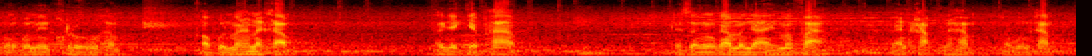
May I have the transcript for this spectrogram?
ของคนเป็นครูครับ ขอบคุณมากนะครับเราจะเก็บภาพในส่วนของการบรรยายมาฝาก แฟนคลับนะครับขอบคุณครับ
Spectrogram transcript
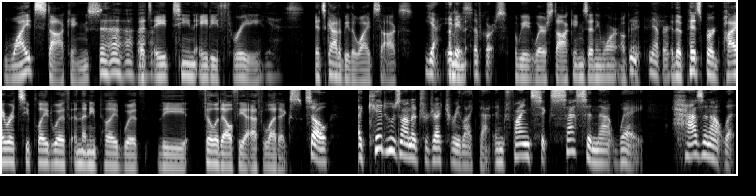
White Stockings. That's 1883. yes. It's got to be the White Sox. Yeah, it is. mean, of course. We wear stockings anymore. Okay. N- never. The Pittsburgh Pirates he played with, and then he played with the Philadelphia Athletics. So, a kid who's on a trajectory like that and finds success in that way has an outlet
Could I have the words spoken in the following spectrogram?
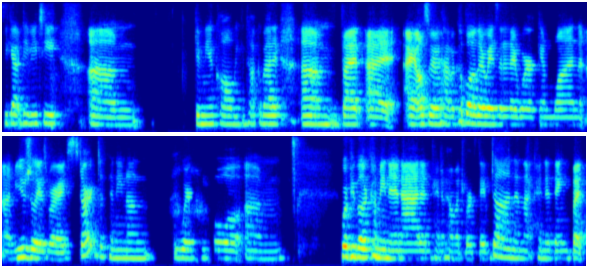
seek out dbt um give me a call. We can talk about it. Um, but uh, I also have a couple other ways that I work, and one um, usually is where I start, depending on where people um, where people are coming in at and kind of how much work they've done and that kind of thing. But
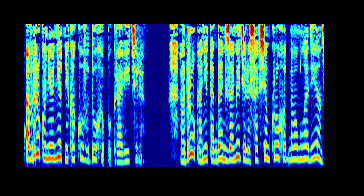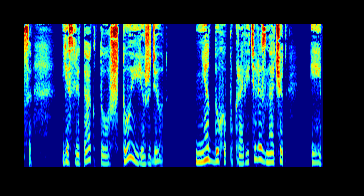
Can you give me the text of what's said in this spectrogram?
А вдруг у нее нет никакого духа-покровителя? Вдруг они тогда не заметили совсем крохотного младенца? Если так, то что ее ждет? Нет духа-покровителя, значит, и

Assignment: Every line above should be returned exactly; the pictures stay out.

Response:
May I have the transcript for this spectrogram?
ของคนเป็นครูครับ ขอบคุณมากนะครับเราจะเก็บภาพในส่วนของการบรรยายมาฝาก แฟนคลับนะครับขอบคุณครับ
Spectrogram transcript
White Stockings. That's 1883. yes. It's got to be the White Sox. Yeah, it is. mean, of course. We wear stockings anymore. Okay. N- never. The Pittsburgh Pirates he played with, and then he played with the Philadelphia Athletics. So, a kid who's on a trajectory like that and finds success in that way has an outlet
Could I have the words spoken in the following spectrogram?
seek out dbt um give me a call. We can talk about it. Um, but uh, I also have a couple other ways that I work, and one um, usually is where I start, depending on where people um, where people are coming in at and kind of how much work they've done and that kind of thing. But
Can you give me the text of what's said in this spectrogram?
А вдруг у нее нет никакого духа-покровителя? Вдруг они тогда не заметили совсем крохотного младенца? Если так, то что ее ждет? Нет духа-покровителя, значит, и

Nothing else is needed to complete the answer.